# [Exercise instructions]
Your output should be the lines below from the one with "What was said in" through the one with "Please send back", copied exactly, pictures excluded.

# [Data provided]
⁂
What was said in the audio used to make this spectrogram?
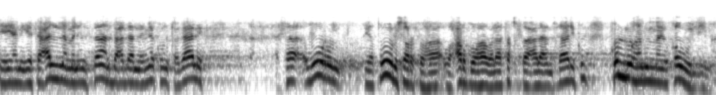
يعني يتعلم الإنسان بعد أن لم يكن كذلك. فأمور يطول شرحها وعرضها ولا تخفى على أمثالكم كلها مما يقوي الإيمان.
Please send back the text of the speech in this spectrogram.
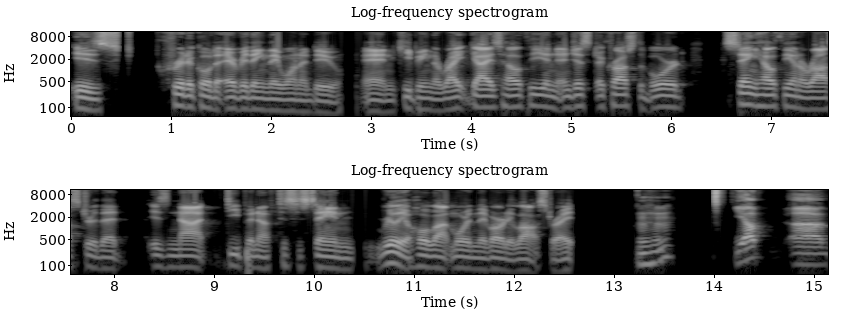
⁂
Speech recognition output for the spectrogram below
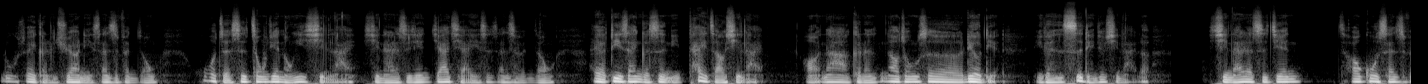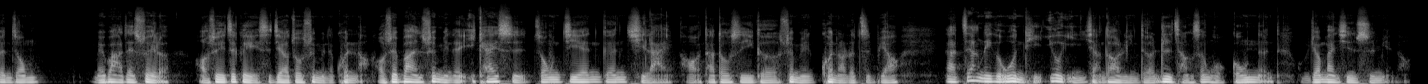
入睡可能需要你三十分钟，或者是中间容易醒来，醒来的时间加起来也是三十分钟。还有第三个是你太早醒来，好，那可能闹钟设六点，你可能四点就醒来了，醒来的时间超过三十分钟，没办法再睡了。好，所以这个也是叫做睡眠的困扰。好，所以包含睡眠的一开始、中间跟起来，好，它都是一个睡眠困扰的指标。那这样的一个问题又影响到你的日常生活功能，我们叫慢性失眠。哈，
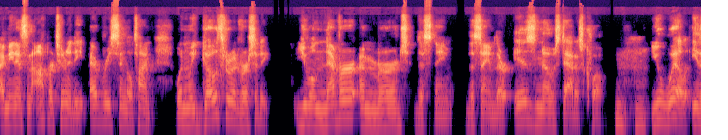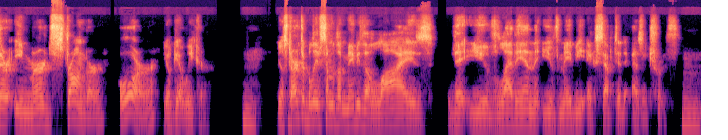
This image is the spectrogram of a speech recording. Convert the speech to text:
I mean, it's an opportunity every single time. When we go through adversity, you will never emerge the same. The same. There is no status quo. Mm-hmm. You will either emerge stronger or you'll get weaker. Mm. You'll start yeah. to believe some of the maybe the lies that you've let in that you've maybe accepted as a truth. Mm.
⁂
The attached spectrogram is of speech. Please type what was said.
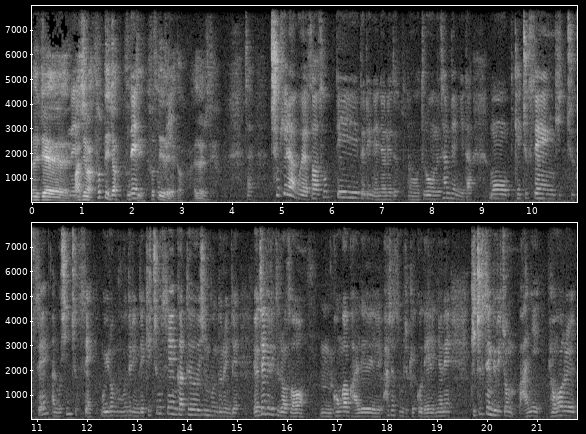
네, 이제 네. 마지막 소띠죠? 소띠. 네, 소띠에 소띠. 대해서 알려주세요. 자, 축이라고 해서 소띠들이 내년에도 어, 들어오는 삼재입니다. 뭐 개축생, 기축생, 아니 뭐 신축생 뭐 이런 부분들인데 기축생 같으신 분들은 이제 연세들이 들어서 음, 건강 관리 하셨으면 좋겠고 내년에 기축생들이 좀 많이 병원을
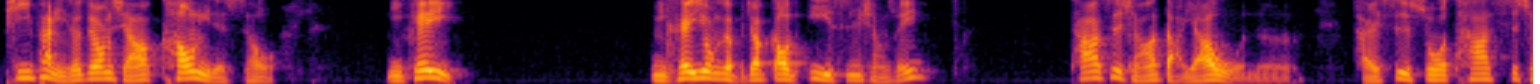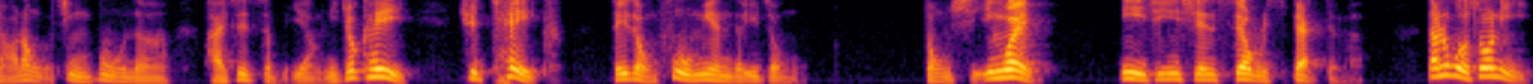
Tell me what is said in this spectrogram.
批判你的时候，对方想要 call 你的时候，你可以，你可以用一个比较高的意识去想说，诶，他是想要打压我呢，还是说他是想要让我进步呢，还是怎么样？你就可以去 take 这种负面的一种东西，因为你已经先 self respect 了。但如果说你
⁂
# [Task result]
What was said in the audio used to make this spectrogram?
يعني يتعلم الإنسان بعد أن لم يكن كذلك. فأمور يطول شرحها وعرضها ولا تخفى على أمثالكم كلها مما يقوي الإيمان.
Please send back the text of the speech in this spectrogram.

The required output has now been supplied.